1637 April 30; . . . . (Copy of) Order of Council for the relief of certain persons petitioning their Lordships "in the name of the French Merchantes of the Cittie of Exeter, and compleyning that diverse of the inhabitantes of the Westerne Ports and places nere adjoyning tradeing to sea doe neglect and forbear to defray the charges and expences of such as were deputed and imployed to peticion his Majestie the last year &c."
1638. Paper of "Reasons why the sole making and vending of Salt by Thomas North and his Associates from the Towne of Barwick unto Waymouth wilbe both preiudicial to his Majesties service and unto the Peticioners."

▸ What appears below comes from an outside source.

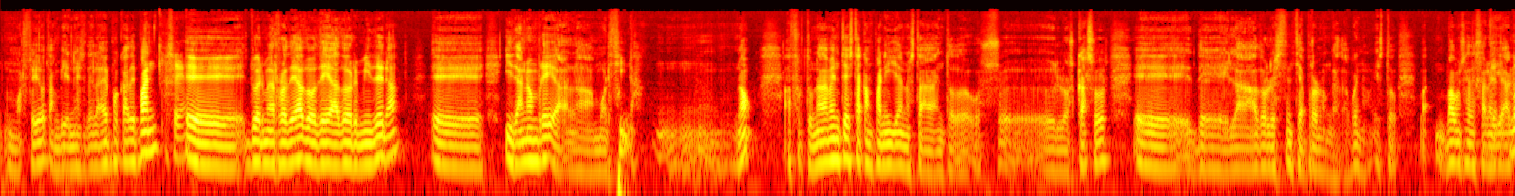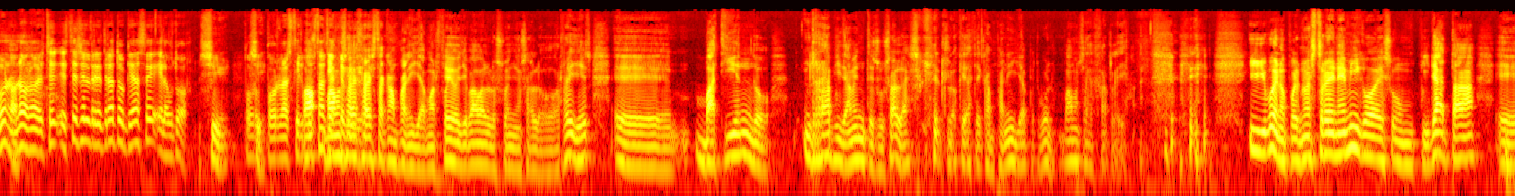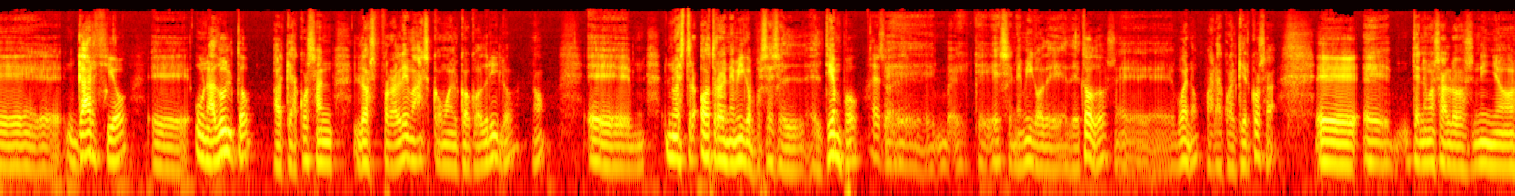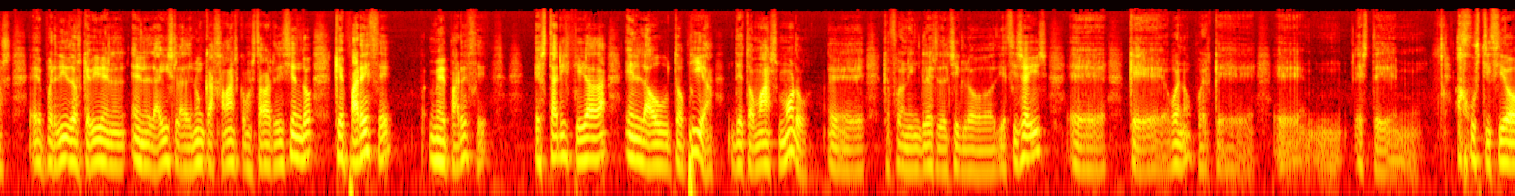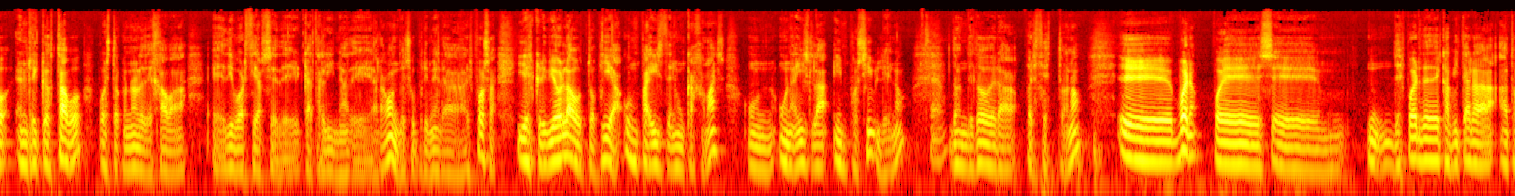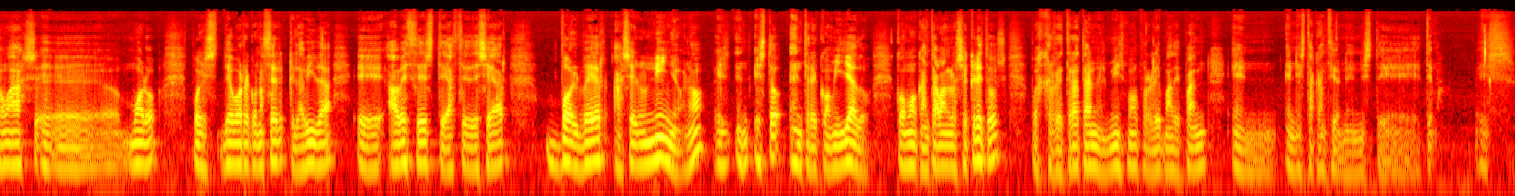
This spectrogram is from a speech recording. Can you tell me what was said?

1638 April 25; [London]. The Recorder of Southampton to the Mayor of the same town. Announcing that the King has arranged "the differences concerninge the Corporation of Salters with the Scottishmen and Mr Murford," the Recorder begs that two or three of the aldermen of Southampton may be appointed to confer with him at his lodgings in the Temple, on measures to be taken for protecting the interest of Southampton in the same matter.
1638 April 28; Southampton. Paper of "Instruccions conceaved and given to Mr Nathaniell Mill and Mr Thomas Mason, two of the Aldermen of this Towne, who are deputed and authorised by this house, with the assistance of Mr Recorder, to treat with the Patentees about the Salt business."
1638 November . . . .; [Southampton]. Complaint of the Town of Southampton against a new and irregular impost of 40s. a tun on wine; together with a statement of the "Reasons why the merchants of Southampton and the Countrey therabouts should not be compelled to paye 40s. a tonne, although the merchants and vintners of London doe paye the same."
1638 November 10; [Southampton]. Paper entitled "An humble Declaracion of the discommodities and grievances arising by meanes of the late undertakers for the sole making of Salt, togither with the remedie and meanes how that business may be setled and managed with better profitt to His Majesty and more content to the Subjectes."
1638 November 15; Audit House of Southampton. Paper of "Instruccions conceived and given to Mr Peter Legay, one of the Merchants and Burgesses of this towne, who is deputed and authorized by this House with the assistance of Mr Recorder, to treate with the Patentees about the Salt business."
1638 November 29; the Inner Starchamber. (Copy of) Order of the Board sitting in the Inner Starchamber:—"Present, Lord Treasurer, Lord Privy Seale, Lord High Chamberlain, Earl Marshall, Earl of Dorset, Lord Newburgh, Mr Secretary Windebancke. Whereas a peticion was this day presented to the Board in the name of the Maior, Bayliffs and Burgesses of the Town and County of Southampton concerning the answering of 40s. upon every Tonne of wine which they shall ymport or sell in gross or by retaile, Forasmuch as the peticioners do humbly desier that they may bee heard concerning the premisses, Their Lordshipps upon consideracion had thereof doe thinke fitt and order that on Sunday next in the afternoone being the second of December, they shall bee heard what they have to say therein. Entr Will: Baker."
1638 December 10; . . . . (Copy of) the Humble Petition of Merchants and owners of Ships within the townes and countyes of Southampton and Poole and the townes of Weymouth and Melcom Regis in Dorset, and within the Isle of Wight, to the Rt. Hon. the Lords of the Privy Council. Against "the patent intended to be graunted unto Thomas North and his associates for the making and vending of salt" at Shields.
1668 August 13; . . . . John Herne to the Worshipful William Stanley esq., alderman of Southampton. Letter touching affairs of the borough of Southampton, and more particularly the Report (copy of which appears on the document) of Sir Moundeford Bramston respecting a certain sum of 200l. and interest thereon from 31 March 1631, amounting to 728l.